*EXERCISE BRIEF:* Pictures aside, reproduce exactly and only the lines below, starting at the one containing "ASR from spectrogram" and ending at the last line.

*ENTRIES SUPPLIED:*
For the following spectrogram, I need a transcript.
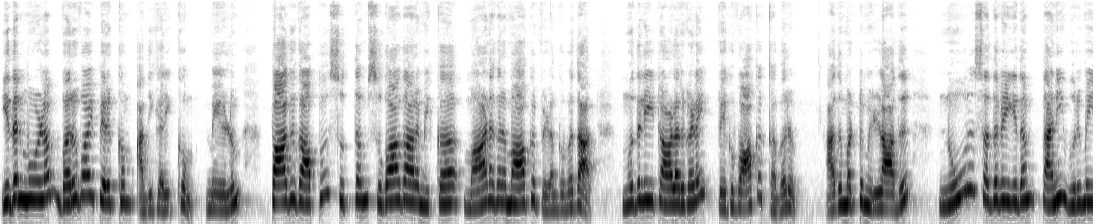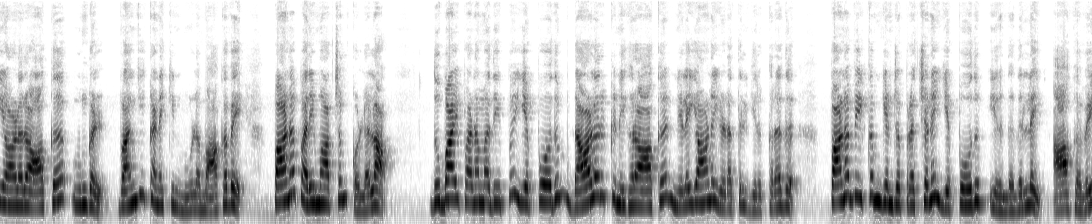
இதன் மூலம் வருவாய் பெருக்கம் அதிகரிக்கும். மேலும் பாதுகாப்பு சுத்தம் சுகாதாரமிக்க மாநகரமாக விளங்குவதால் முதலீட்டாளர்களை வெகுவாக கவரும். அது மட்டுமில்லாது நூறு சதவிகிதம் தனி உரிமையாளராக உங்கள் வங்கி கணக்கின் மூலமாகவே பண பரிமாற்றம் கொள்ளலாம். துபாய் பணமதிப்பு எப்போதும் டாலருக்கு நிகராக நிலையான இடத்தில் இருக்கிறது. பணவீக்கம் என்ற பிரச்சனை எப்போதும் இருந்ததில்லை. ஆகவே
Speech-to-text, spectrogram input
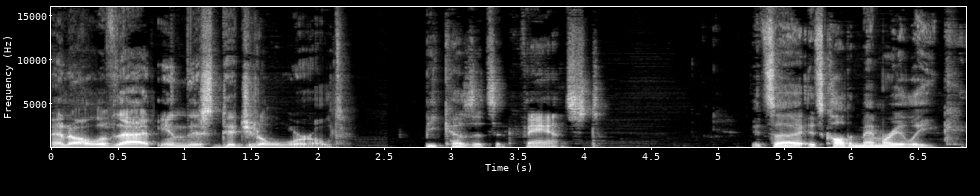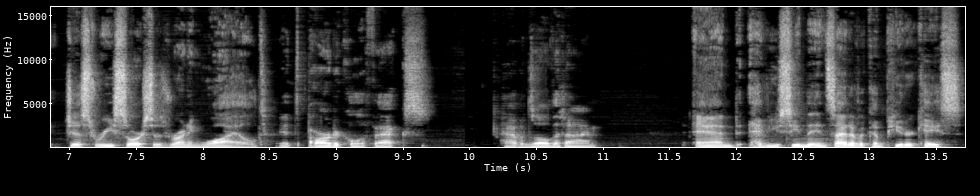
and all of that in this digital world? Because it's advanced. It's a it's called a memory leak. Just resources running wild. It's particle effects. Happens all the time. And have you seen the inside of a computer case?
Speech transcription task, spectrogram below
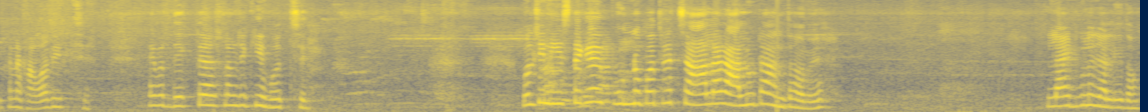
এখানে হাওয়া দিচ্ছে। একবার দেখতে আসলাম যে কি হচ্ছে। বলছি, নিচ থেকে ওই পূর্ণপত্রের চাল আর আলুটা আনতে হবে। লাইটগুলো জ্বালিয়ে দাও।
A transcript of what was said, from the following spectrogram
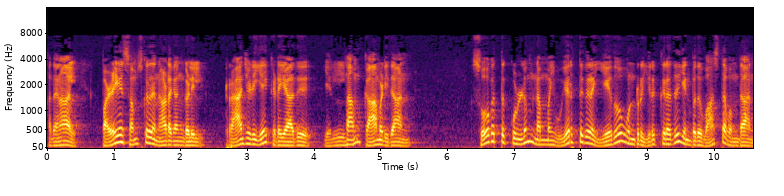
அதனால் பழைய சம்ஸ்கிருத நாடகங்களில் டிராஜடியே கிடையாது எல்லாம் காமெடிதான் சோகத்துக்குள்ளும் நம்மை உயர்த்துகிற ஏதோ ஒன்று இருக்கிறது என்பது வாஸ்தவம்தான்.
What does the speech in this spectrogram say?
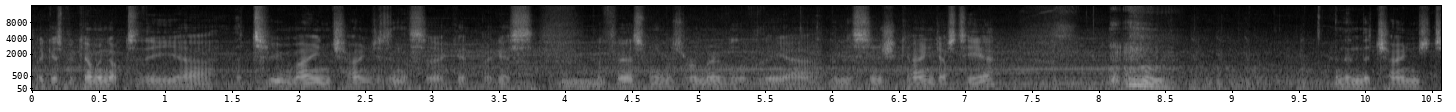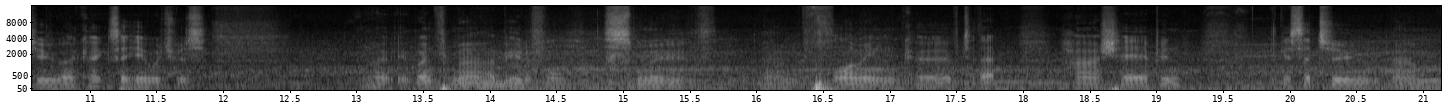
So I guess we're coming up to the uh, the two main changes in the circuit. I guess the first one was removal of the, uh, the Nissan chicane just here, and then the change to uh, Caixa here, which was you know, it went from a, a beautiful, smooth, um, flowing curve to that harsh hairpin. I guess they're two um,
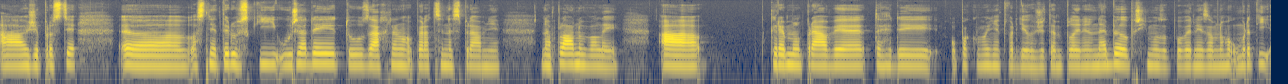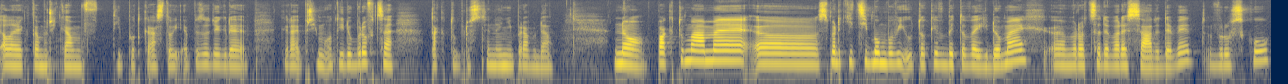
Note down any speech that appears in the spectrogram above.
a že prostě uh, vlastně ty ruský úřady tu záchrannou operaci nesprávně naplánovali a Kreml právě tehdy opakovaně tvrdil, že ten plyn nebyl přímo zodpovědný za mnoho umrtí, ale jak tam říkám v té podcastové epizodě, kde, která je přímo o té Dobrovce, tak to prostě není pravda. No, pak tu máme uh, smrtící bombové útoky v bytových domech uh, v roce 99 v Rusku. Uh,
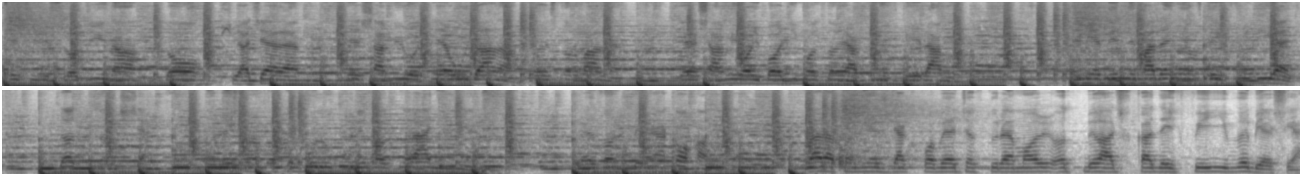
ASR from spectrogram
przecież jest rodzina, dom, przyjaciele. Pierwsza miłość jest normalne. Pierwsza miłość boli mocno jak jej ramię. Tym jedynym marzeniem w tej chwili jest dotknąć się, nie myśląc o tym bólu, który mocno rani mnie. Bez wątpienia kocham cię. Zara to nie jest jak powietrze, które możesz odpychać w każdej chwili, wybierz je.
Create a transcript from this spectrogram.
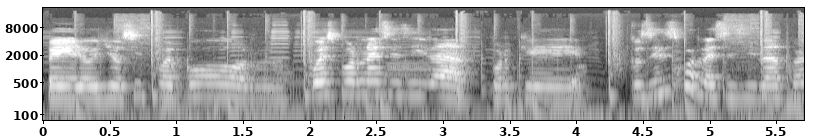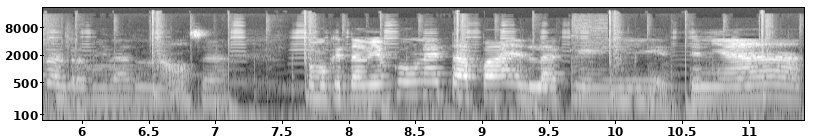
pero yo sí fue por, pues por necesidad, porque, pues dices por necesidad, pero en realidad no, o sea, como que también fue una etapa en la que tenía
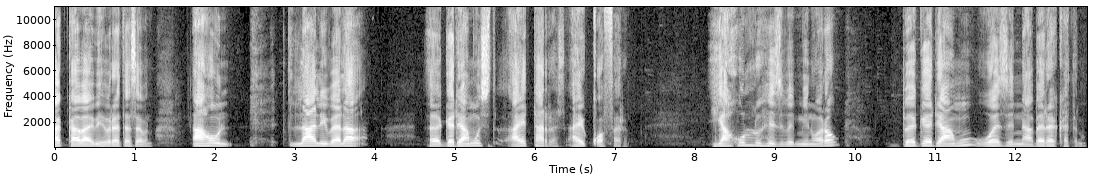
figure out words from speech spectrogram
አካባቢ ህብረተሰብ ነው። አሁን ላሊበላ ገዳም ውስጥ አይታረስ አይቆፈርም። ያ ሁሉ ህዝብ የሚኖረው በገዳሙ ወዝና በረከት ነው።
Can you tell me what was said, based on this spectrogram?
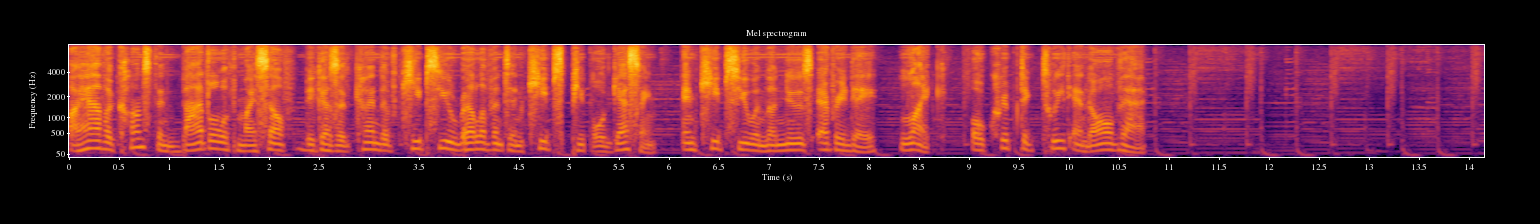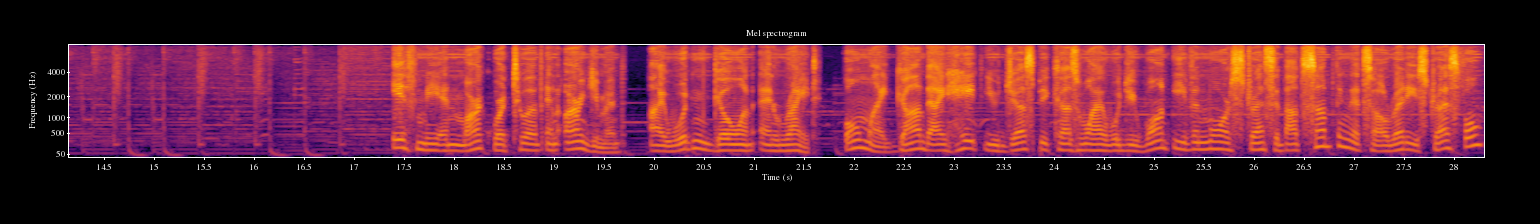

*RESULT OF THE TASK:*
ASR from spectrogram
przecież jest rodzina, dom, przyjaciele. Pierwsza miłość jest normalne. Pierwsza miłość boli mocno jak jej ramię. Tym jedynym marzeniem w tej chwili jest dotknąć się, nie myśląc o tym bólu, który mocno rani mnie. Bez wątpienia kocham cię. Zara to nie jest jak powietrze, które możesz odpychać w każdej chwili, wybierz je.
Create a transcript from this spectrogram.
pero yo sí fue por, pues por necesidad, porque, pues dices por necesidad, pero en realidad no, o sea, como que también fue una etapa en la que tenía
figure out words from speech spectrogram
አካባቢ ህብረተሰብ ነው። አሁን ላሊበላ ገዳም ውስጥ አይታረስ አይቆፈርም። ያ ሁሉ ህዝብ የሚኖረው በገዳሙ ወዝና በረከት ነው።
Can you tell me what was said, based on this spectrogram?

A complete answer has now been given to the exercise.